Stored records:
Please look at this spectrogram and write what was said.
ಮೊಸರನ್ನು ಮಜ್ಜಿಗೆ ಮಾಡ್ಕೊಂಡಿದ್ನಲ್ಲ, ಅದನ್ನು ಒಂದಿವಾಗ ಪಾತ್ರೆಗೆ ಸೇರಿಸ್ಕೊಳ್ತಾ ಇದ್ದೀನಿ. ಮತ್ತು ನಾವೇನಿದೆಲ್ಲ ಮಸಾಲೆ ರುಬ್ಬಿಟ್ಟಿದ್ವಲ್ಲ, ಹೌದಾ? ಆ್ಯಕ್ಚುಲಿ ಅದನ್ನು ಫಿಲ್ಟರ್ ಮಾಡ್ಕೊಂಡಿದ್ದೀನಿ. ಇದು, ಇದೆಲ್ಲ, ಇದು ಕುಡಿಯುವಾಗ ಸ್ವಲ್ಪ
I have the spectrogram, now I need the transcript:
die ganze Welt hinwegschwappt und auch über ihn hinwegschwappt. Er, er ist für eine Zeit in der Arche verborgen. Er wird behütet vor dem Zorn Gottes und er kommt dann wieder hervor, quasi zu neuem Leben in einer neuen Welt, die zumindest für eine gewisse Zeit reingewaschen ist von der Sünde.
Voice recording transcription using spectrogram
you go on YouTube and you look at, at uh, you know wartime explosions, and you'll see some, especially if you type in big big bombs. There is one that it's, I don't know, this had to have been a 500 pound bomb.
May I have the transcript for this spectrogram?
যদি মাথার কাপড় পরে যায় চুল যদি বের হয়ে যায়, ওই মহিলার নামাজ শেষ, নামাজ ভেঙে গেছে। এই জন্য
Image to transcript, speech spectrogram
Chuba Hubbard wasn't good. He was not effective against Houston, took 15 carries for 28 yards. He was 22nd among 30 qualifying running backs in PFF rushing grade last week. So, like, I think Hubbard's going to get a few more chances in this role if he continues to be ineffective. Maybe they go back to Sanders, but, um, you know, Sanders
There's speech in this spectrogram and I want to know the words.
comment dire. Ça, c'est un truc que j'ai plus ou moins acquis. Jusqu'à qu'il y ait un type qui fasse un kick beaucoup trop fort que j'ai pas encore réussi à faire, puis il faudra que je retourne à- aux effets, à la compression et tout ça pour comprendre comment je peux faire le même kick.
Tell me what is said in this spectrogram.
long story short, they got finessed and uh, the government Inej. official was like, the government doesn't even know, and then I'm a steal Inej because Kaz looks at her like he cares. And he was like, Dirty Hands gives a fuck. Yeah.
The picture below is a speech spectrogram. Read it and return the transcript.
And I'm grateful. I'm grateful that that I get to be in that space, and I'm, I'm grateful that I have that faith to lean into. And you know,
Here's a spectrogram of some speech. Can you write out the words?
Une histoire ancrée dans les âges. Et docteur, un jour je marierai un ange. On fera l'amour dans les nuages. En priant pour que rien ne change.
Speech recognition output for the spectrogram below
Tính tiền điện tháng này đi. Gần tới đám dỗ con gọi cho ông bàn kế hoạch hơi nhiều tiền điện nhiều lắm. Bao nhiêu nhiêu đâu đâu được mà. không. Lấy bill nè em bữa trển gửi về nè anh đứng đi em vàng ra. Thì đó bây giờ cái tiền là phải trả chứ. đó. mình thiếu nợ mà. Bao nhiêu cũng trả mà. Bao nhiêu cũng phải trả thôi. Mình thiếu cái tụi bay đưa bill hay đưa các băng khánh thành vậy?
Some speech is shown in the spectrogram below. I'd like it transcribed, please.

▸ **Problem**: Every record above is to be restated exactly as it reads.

▸ **Answer to this exercise**:
Please look at this spectrogram and write what was said.
ಮೊಸರನ್ನು ಮಜ್ಜಿಗೆ ಮಾಡ್ಕೊಂಡಿದ್ನಲ್ಲ, ಅದನ್ನು ಒಂದಿವಾಗ ಪಾತ್ರೆಗೆ ಸೇರಿಸ್ಕೊಳ್ತಾ ಇದ್ದೀನಿ. ಮತ್ತು ನಾವೇನಿದೆಲ್ಲ ಮಸಾಲೆ ರುಬ್ಬಿಟ್ಟಿದ್ವಲ್ಲ, ಹೌದಾ? ಆ್ಯಕ್ಚುಲಿ ಅದನ್ನು ಫಿಲ್ಟರ್ ಮಾಡ್ಕೊಂಡಿದ್ದೀನಿ. ಇದು, ಇದೆಲ್ಲ, ಇದು ಕುಡಿಯುವಾಗ ಸ್ವಲ್ಪ
I have the spectrogram, now I need the transcript:
die ganze Welt hinwegschwappt und auch über ihn hinwegschwappt. Er, er ist für eine Zeit in der Arche verborgen. Er wird behütet vor dem Zorn Gottes und er kommt dann wieder hervor, quasi zu neuem Leben in einer neuen Welt, die zumindest für eine gewisse Zeit reingewaschen ist von der Sünde.
Voice recording transcription using spectrogram
you go on YouTube and you look at, at uh, you know wartime explosions, and you'll see some, especially if you type in big big bombs. There is one that it's, I don't know, this had to have been a 500 pound bomb.
May I have the transcript for this spectrogram?
যদি মাথার কাপড় পরে যায় চুল যদি বের হয়ে যায়, ওই মহিলার নামাজ শেষ, নামাজ ভেঙে গেছে। এই জন্য
Image to transcript, speech spectrogram
Chuba Hubbard wasn't good. He was not effective against Houston, took 15 carries for 28 yards. He was 22nd among 30 qualifying running backs in PFF rushing grade last week. So, like, I think Hubbard's going to get a few more chances in this role if he continues to be ineffective. Maybe they go back to Sanders, but, um, you know, Sanders
There's speech in this spectrogram and I want to know the words.
comment dire. Ça, c'est un truc que j'ai plus ou moins acquis. Jusqu'à qu'il y ait un type qui fasse un kick beaucoup trop fort que j'ai pas encore réussi à faire, puis il faudra que je retourne à- aux effets, à la compression et tout ça pour comprendre comment je peux faire le même kick.
Tell me what is said in this spectrogram.
long story short, they got finessed and uh, the government Inej. official was like, the government doesn't even know, and then I'm a steal Inej because Kaz looks at her like he cares. And he was like, Dirty Hands gives a fuck. Yeah.
The picture below is a speech spectrogram. Read it and return the transcript.
And I'm grateful. I'm grateful that that I get to be in that space, and I'm, I'm grateful that I have that faith to lean into. And you know,
Here's a spectrogram of some speech. Can you write out the words?
Une histoire ancrée dans les âges. Et docteur, un jour je marierai un ange. On fera l'amour dans les nuages. En priant pour que rien ne change.
Speech recognition output for the spectrogram below
Tính tiền điện tháng này đi. Gần tới đám dỗ con gọi cho ông bàn kế hoạch hơi nhiều tiền điện nhiều lắm. Bao nhiêu nhiêu đâu đâu được mà. không. Lấy bill nè em bữa trển gửi về nè anh đứng đi em vàng ra. Thì đó bây giờ cái tiền là phải trả chứ. đó. mình thiếu nợ mà. Bao nhiêu cũng trả mà. Bao nhiêu cũng phải trả thôi. Mình thiếu cái tụi bay đưa bill hay đưa các băng khánh thành vậy?
Some speech is shown in the spectrogram below. I'd like it transcribed, please.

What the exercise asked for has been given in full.